In the end, Megan didn’t go to the clinic that morning. She never even left the house.
It was only the form and figure of Megan who left early in the morning to study at the library; that drove slowly as Megan would not have. It wasn’t Megan that sat in the parking lot staring at her hands because she was too early, as Megan would not have been.
She didn’t board the metro bus which Megan never rode, or purposely get off four stops too early in the blistering cold that Megan hated.
It was not Megan who entered the warm, cozy waiting area, signed in at the desk, and responded automatically to the receptionist’s attempt at a reassuring smile. Megan was miles away when the brown haired, brown eyed teenager, looking so much smaller and more vulnerable than Megan herself, lay waiting on the table, silent tears tracking down her temples into her hair.

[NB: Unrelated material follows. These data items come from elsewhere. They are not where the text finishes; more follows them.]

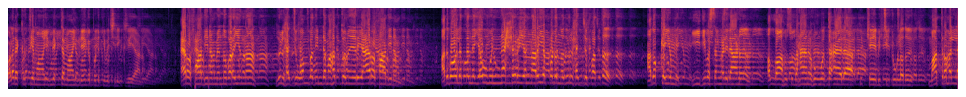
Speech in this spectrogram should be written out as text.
വളരെ കൃത്യമായും വ്യക്തമായും രേഖപ്പെടുത്തി വെച്ചിരിക്കുകയാണ്. അറഫാ ദിനം എന്ന് പറയുന്ന ദുൽഹജ് ഒമ്പതിന്റെ മഹത്വമേറിയ അറഫാ ദിനം. അതുപോലെ തന്നെ യൗമുൻ നഹ്റി എന്നറിയപ്പെടുന്ന ദുൽഹജ് പത്ത്. അതൊക്കെയും ഈ ദിവസങ്ങളിലാണ് അള്ളാഹു തആല നിക്ഷേപിച്ചിട്ടുള്ളത്. മാത്രമല്ല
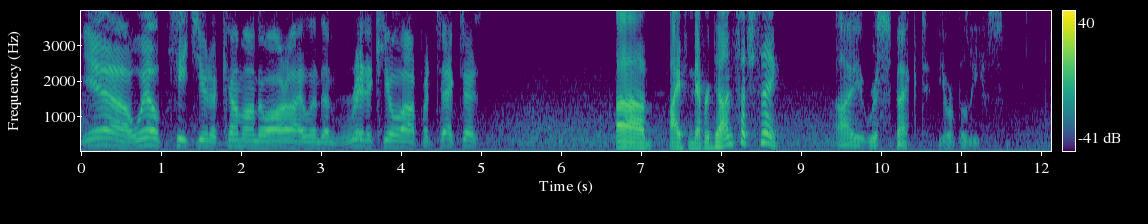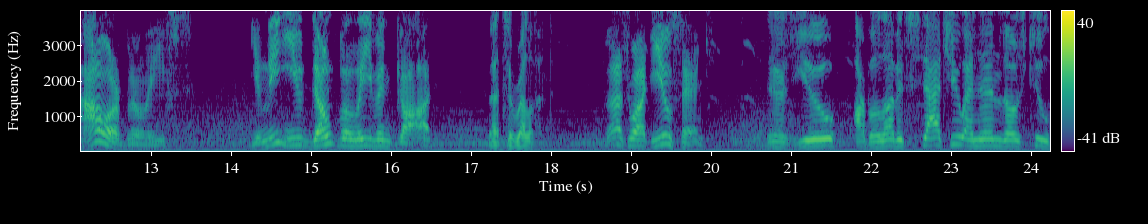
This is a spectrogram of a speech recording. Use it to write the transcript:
Yeah, we'll teach you to come onto our island and ridicule our protectors. Uh, I've never done such a thing. I respect your beliefs. Our beliefs? You mean you don't believe in God? That's irrelevant. That's what you think. There's you, our beloved statue, and then those two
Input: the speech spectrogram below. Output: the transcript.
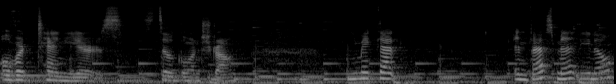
over 10 years. Still going strong. You make that investment, you know,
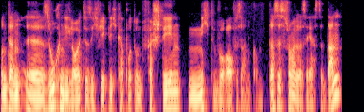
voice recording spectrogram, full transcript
Und dann äh, suchen die Leute sich wirklich kaputt und verstehen nicht, worauf es ankommt. Das ist schon mal das Erste. Dann,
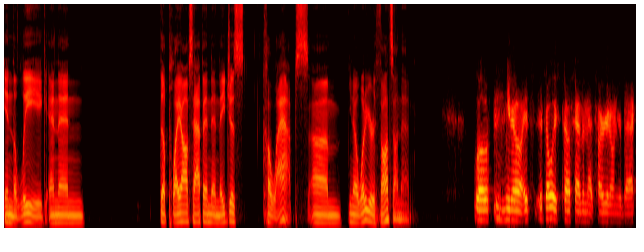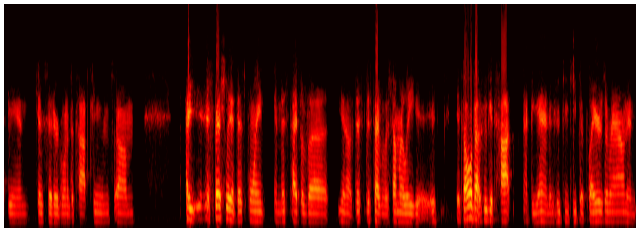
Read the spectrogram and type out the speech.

Megan wasn’t there to wake later, and respond politely and perfunctorily to the nurse’s questions and instructions, or leave a while later and fight her weary legs to pass two bus stops before boarding the one that would take her back up-town. Or get in the car, in spite of instructions to the contrary, and drive carefully back home.
It wasn’t Megan who went immediately to her bedroom to lie down, claiming a headache from so much studying, not noticing that she’d left her backpack in the car.
Megan didn’t cry herself to sleep that afternoon, or later when the prescription pulled her gently into sleep that night. She didn’t cry that day or that week or ever for the girl who left behind a piece of her soul that morning in the clinic with the walls that were a cool, soothing green and the staff that was quiet, efficient and kind. Megan wasn’t one who could summon tears for another’s pain.
And nothing had happened to Megan worth crying about.